MIMI HALL YIENGPRUKSAWAN
A.B., Occidental College
Professor, History of Art
Buddhist Art and Iconography, Modern Japanese Art, Director of Undergraduate Studies
OFFICE: Loria 653
Mimi Hall Yiengpruksawan received her Ph.D. in Japanese Art from the University of California at Los Angeles in 1988. She has taught at Yale University since 1990. In her work Yiengpruksawan focuses on Buddhist art and iconography with emphasis on political and social perspectives in the analysis of imagery and ritual. She is currently completing a series of books that examine the Buddhist cultural productions of early Kyoto from a revisionist perspective grounded in primary records and material evidence. Since the early 1990s Yiengpruksawan has also maintained a research and teaching commitment to modern Asian art.
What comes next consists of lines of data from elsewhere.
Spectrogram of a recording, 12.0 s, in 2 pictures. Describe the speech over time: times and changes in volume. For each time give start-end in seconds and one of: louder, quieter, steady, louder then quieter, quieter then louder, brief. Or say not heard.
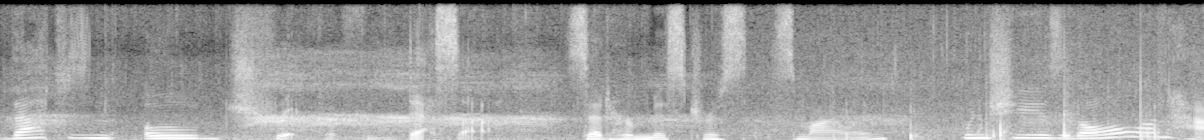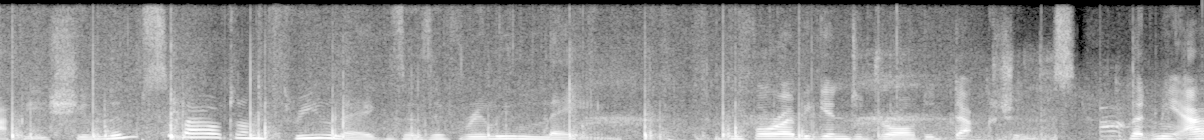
0.0-12.0 steady.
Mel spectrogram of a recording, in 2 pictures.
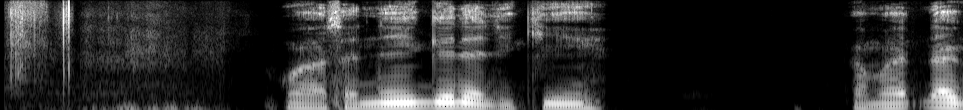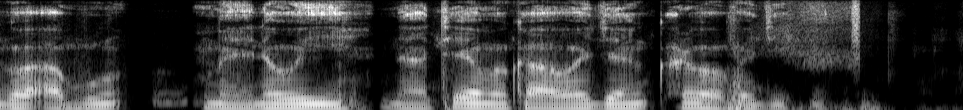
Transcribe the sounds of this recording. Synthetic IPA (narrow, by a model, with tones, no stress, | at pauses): waː˨sɐ˨nːiː˦ŋɡʲɪ˦na˨dɪ˨kʲiː˦ | kɐ˨mɐ˦rɗɐ˦ɡa˨ʔa˨bu˦ma˨jna˦wjiː˦na˨tʰa˦mɐ˨kaː˨wɐ˦d͡ʒɛ˦ŋkʼɐ˦ɽɸa˨ɸɐ˦d͡ʒiː˦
Hiraizumi: Buddhist Art and Regional Politics in Twelfth-Century Japan (Cambridge: Harvard University Press, 1998).
Buddhist Art Treasures from Nara. With Michael Cunningham and John Rosenfield (Cleveland: Cleveland Museum of Art, 1998).
“The Eyes of Michinaga in the Light of Pure Land Buddhism: A Japanese Case Study in Art and Illumination.” In Matthew Kapstein, ed., The Presence of Light: Divine Radiance and Transformative Vision. )Chicago: University of Chicago Press, 2004).
“On the Hybrid Nature of the Amitabha Hall at Byodoin,” Harmony and Discord: Buddhism as a Means of Integration Across Cultures, Proceedings, Peking University, Beijing, 2006.
“The Interstitial Buddha: Picturing the Death of Sakyamuni,” Yale University Art Gallery Bulletin, forthcoming 2008